Data for the task:
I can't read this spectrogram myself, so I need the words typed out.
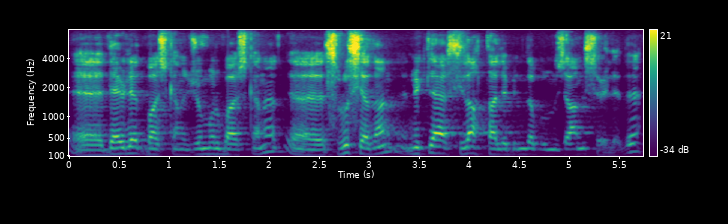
e, devlet başkanı, cumhurbaşkanı e, Rusya'dan nükleer silah talebinde bulunacağını söyledi.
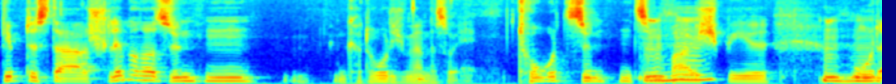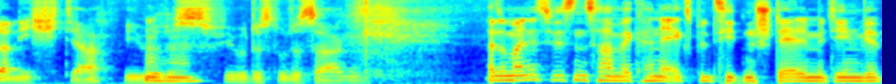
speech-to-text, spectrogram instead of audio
Gibt es da schlimmere Sünden? Im Katholischen wären das so Todsünden zum mhm. Beispiel mhm. oder nicht? Ja, wie würdest, wie würdest du das sagen? Also meines Wissens haben wir keine expliziten Stellen, mit denen wir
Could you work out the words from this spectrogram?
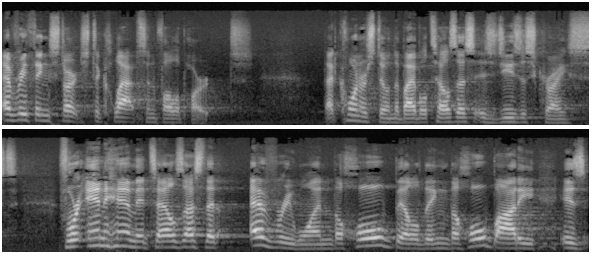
everything starts to collapse and fall apart. That cornerstone, the Bible tells us, is Jesus Christ. For in him, it tells us that everyone, the whole building, the whole body is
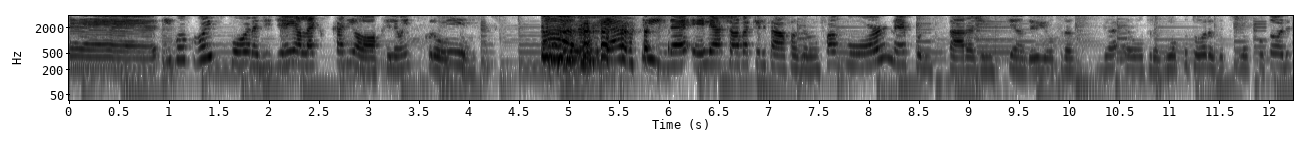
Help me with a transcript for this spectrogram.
é... E vou, vou, expor a DJ Alex Carioca, ele é um escroto. Isso. Mano, e assim, né? Ele achava que ele tava fazendo um favor, né? Por estar agenciando eu e outras, outras locutoras, outros locutores.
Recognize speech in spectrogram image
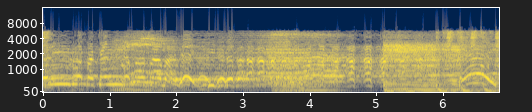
ಕಲಿಯುಗ ಪ್ರಚಂಡ ಪರಶುರಾಮ. ಏಯ್,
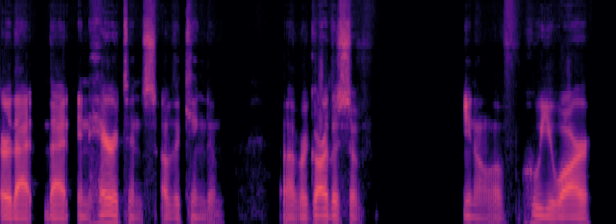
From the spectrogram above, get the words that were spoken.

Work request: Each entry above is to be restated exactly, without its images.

Answer to the problem:
I can't read this spectrogram myself, so I need the words typed out.
e, devlet başkanı, cumhurbaşkanı e, Rusya'dan nükleer silah talebinde bulunacağını söyledi.
speech-to-text, spectrogram instead of audio
Gibt es da schlimmere Sünden? Im Katholischen wären das so Todsünden zum mhm. Beispiel mhm. oder nicht? Ja, wie würdest, wie würdest du das sagen? Also meines Wissens haben wir keine expliziten Stellen, mit denen wir
Could you work out the words from this spectrogram?
everything starts to collapse and fall apart. That cornerstone, the Bible tells us, is Jesus Christ. For in him, it tells us that everyone, the whole building, the whole body is
Help me with a transcript for this spectrogram.
é... E vou, vou, expor a DJ Alex Carioca, ele é um escroto. Isso. Mano, e assim, né? Ele achava que ele tava fazendo um favor, né? Por estar agenciando eu e outras, outras locutoras, outros locutores.
Recognize speech in spectrogram image
ಕಲಿಯುಗ ಪ್ರಚಂಡ ಪರಶುರಾಮ. ಏಯ್,
From the spectrogram above, get the words that were spoken.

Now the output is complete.